As a last step, we have to connect the plugins with each other. Clicking a plugin’s port reveals an arrow, which can be linked to the port of another plugin. A click on an existing connection can be used to modify or delete the link.
The result of the created and configured example is a KAX (Kieker Analysis XML configuration) file, which can also be used by Kieker’s analysis API and the provided tools to execute the analysis network.
Assembling a Cockpit View
A view on the cockpit editor is shown in the following figure. Similar to the project overview page, we can create, copy, and delete named cockpit views. Cockpit views are filled with displays. They represent the interfaces between plugins and the web application in order to provide visualizations.
For this example we create two views, Memory View and CPU View. Once selected, it is possible to add the available displays from the filters with a click and to arrange them in a two-columned grid layout.
For the view on the Memory/Swap utilization, we add four displays: one line chart and two pie charts showing the memory and swap utilization, and one rudimentary text display for the analysis throughput. For the view on the CPU utilization, we use two displays: one line chart and a meter gauge.
Controlling the Analysis
The analysis network control is shown in the following figure. On this page, the analysis can be initialized, started, and stopped. It shows the current state (e.g., running or terminated) of the network and presents the corresponding log of the underlying analysis controller. This allows to show, for example, exception stack traces from errors within the analysis controller, which occurred during the initialization. It is planned that this page will contain additional information or controls in later versions of the web application.
In the context of our example, we simply use this page to initialize and start the analysis network. Note that it is not possible to instantiate multiple instances of the same analysis project at the same time.
Observing a Running Analysis
The cockpit page presents the available views and, once one of the cockpit views has been selected, shows the corresponding visualizations. The four added displays of the Memory/Swap utilization display filter can be seen in the center of the page.
The chart displays can also be configured during runtime by each user. For example, the line chart can be configured to hide some of the shown series or to stack them.
The web application distinguishes three types of users: guests, users, and administrators. Each type of user has different authorizations. This allows, for example, to give a guest access to the cockpits, without the possibility for him to control the running analyses. Guests can view the available analysis projects, the analysis networks, and they can access the cockpit views to observe an analysis. In addition to this, users can create, modify, and control the analysis projects at will. Finally, administrators, can furthermore manage the users within the web application.
The user management page lists all available users and can be used to create new users or edit the existing ones.
Features and Future
The WebGUI is a graphical tool to comfortably assemble and configure Kieker analysis networks. It can be used to prepare cockpit views and visualize the live results of running analyses. As it is a web application, it can easily be used by multiple users and can be set up for remote access.
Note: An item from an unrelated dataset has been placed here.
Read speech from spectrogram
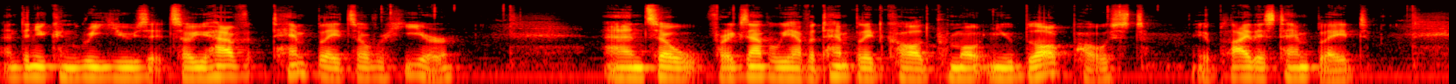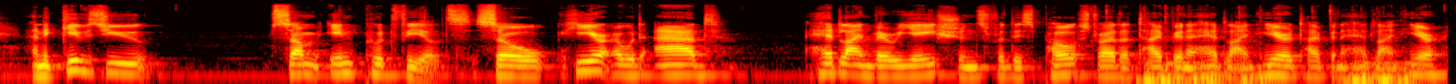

Although the web application is still in development, it already provides a number of features and potentials. Furthermore, the development cycle is synchronized with the development of Kieker. The WebGUI is therefore included in the Kieker releases and available here.
Future development of the WebGUI comprises usability, performance, stability and a user manual as well. As the current display API within Kieker is experimental, we will perform further research in this direction as well. We will provide additional visualization types and add new displays to existing analysis components.